* [ACTIVITY] Provide an exact copy of the data, excluding the images.

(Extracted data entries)
____________

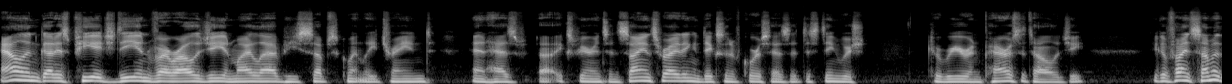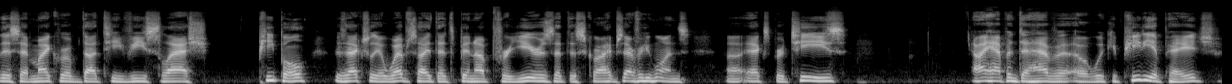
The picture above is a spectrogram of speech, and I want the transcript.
Alan got his PhD in virology in my lab. He subsequently trained and has uh, experience in science writing. And Dixon, of course, has a distinguished career in parasitology. You can find some of this at microbe.tv slash people. There's actually a website that's been up for years that describes everyone's uh, expertise. I happen to have a, a Wikipedia page,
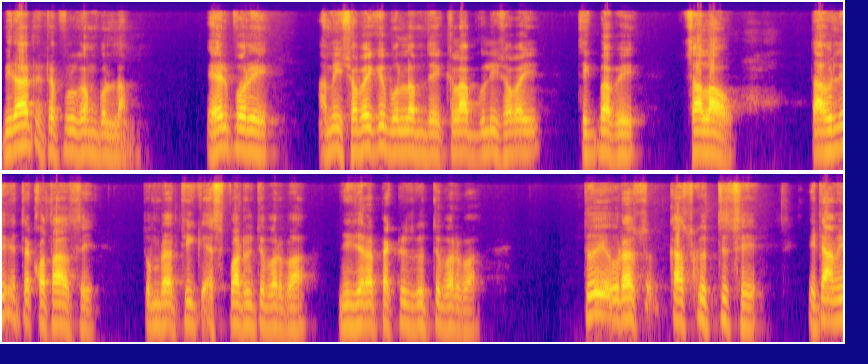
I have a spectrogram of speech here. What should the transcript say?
বিরাট একটা প্রোগ্রাম করলাম। এরপরে আমি সবাইকে বললাম যে, ক্লাবগুলি সবাই ঠিকভাবে চালাও। তাহলে একটা কথা আছে, তোমরা ঠিক এক্সপার্ট হইতে পারবা, নিজেরা প্র্যাকটিস করতে পারবা। তো ওরা কাজ করতেছে, এটা আমি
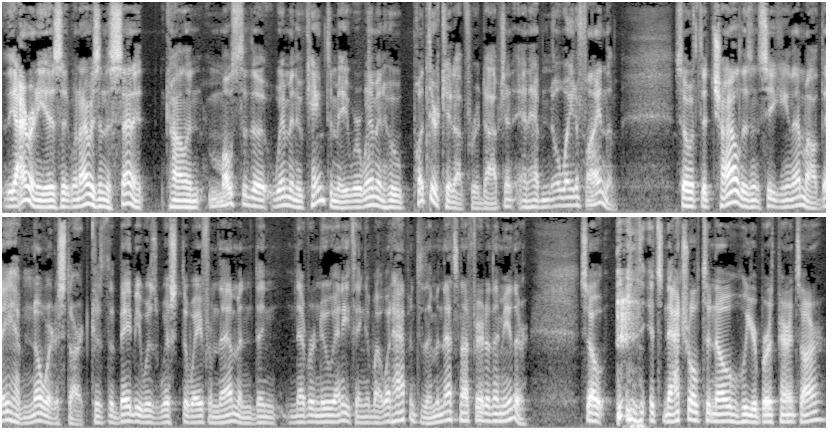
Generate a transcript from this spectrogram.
The irony is that when I was in the Senate, Colin, most of the women who came to me were women who put their kid up for adoption and have no way to find them. So if the child isn't seeking them out, they have nowhere to start because the baby was whisked away from them and they never knew anything about what happened to them, and that's not fair to them either. So it's natural to know who your birth parents are.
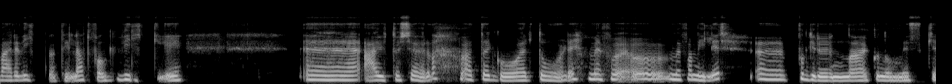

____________

* [TASK ANSWER]
The picture above is a spectrogram of speech, and I want the transcript.
Alan got his PhD in virology in my lab. He subsequently trained and has uh, experience in science writing. And Dixon, of course, has a distinguished career in parasitology. You can find some of this at microbe.tv slash people. There's actually a website that's been up for years that describes everyone's uh, expertise. I happen to have a, a Wikipedia page,
I have a spectrogram of speech here. What should the transcript say?
বিরাট একটা প্রোগ্রাম করলাম। এরপরে আমি সবাইকে বললাম যে, ক্লাবগুলি সবাই ঠিকভাবে চালাও। তাহলে একটা কথা আছে, তোমরা ঠিক এক্সপার্ট হইতে পারবা, নিজেরা প্র্যাকটিস করতে পারবা। তো ওরা কাজ করতেছে, এটা আমি
Generate a transcript from this spectrogram.
The irony is that when I was in the Senate, Colin, most of the women who came to me were women who put their kid up for adoption and have no way to find them. So if the child isn't seeking them out, they have nowhere to start because the baby was whisked away from them and they never knew anything about what happened to them, and that's not fair to them either. So it's natural to know who your birth parents are.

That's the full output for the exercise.